Frankly, I’m in two minds about Misra. Any artist with his level of idealism deserves to be taken very seriously (he lives in penury, writes only for little magazines that don’t publish popular authors and refuses to sell his stories for use in theatre), and there is a lot of truth in his laments about books being sold as “commodities”, and about how even the anti-establishment eventually becomes marketable. However, excessive “integrity” of this sort can make a writer inflexible and make his work inaccessible as well as critic-resistant. Also, there’s something a little disingenuous about Misra’s claim that the “establishment” would never “dare touch” his stories. In that sense, there’s something both ironical and pleasing about the fact that this collection is under the banner of a mainstream publisher. Now for that market...

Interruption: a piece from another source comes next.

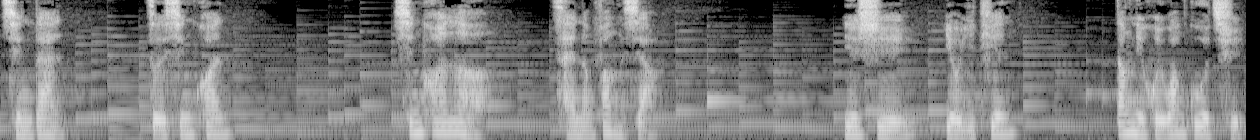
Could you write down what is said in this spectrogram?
情淡则心宽，心宽了才能放下。也许有一天，当你回望过去，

A few years ago the experimental psychologists Daniel Simons and Christopher Chabris broke new ground in demonstrating how limited our perceptions can be - and the phenomenon of inattentional blindness - with their “Gorillas in our Midst” experiment. The experiment showed that a surprisingly large number of people watching a video of students playing basketball had failed to notice a man dressed in a gorilla suit, who even faced the camera and thumped his chest for a few seconds. The attention of the viewers was elsewhere – they had been asked to count the number of ball passes made in the video – but the results were still surprising, as were the reactions when they realised what they had missed.
Now Chabris and Simons have a book, The Invisible Gorilla, which discuses the repercussions of the experiment, placing it in the context of real-life incidents such as the case of the policeman who failed to see his colleagues beating up an innocent man right in front of his eyes (he was chasing a criminal at the time). The central thesis is that most people don’t understand everyday illusions such as “the illusion of attention” – which leads us to believe, for example, that we can drive efficiently while talking on a cell-phone. Or that an experienced radiologist examining an X-Ray is unlikely to miss something obvious (such as a wire accidentally left inside a patient’s body) when he might be looking for something else.
The Invisible Gorilla is an entertaining work, but I wouldn’t be surprised if it stirs controversy for the authors’ casual dismissal of a Pulitzer Prize-winning piece of journalism: Gene Weingarten’s 2008 feature about the famous violinist Joshua Bell playing music in a Washington subway and being scarcely noticed by the people nearby. The conclusion of Weingarten’s piece centred on the lack of appreciation for beauty and art in the modern world, but The Invisible Gorilla offers a simpler explanation: the conditions of the experiment – rush hour on a weekday morning, commuters focused on getting to work – ensured that no one would have mental space for Bell’s performance. “This stunt provides no evidence for a lack of aesthetic appreciation,” say Simons and Chabris, who even go on to suggest that the Pulitzer Prize committee were duped. I sense an intellectual brawl in the works.
[Some earlier snippets here and here]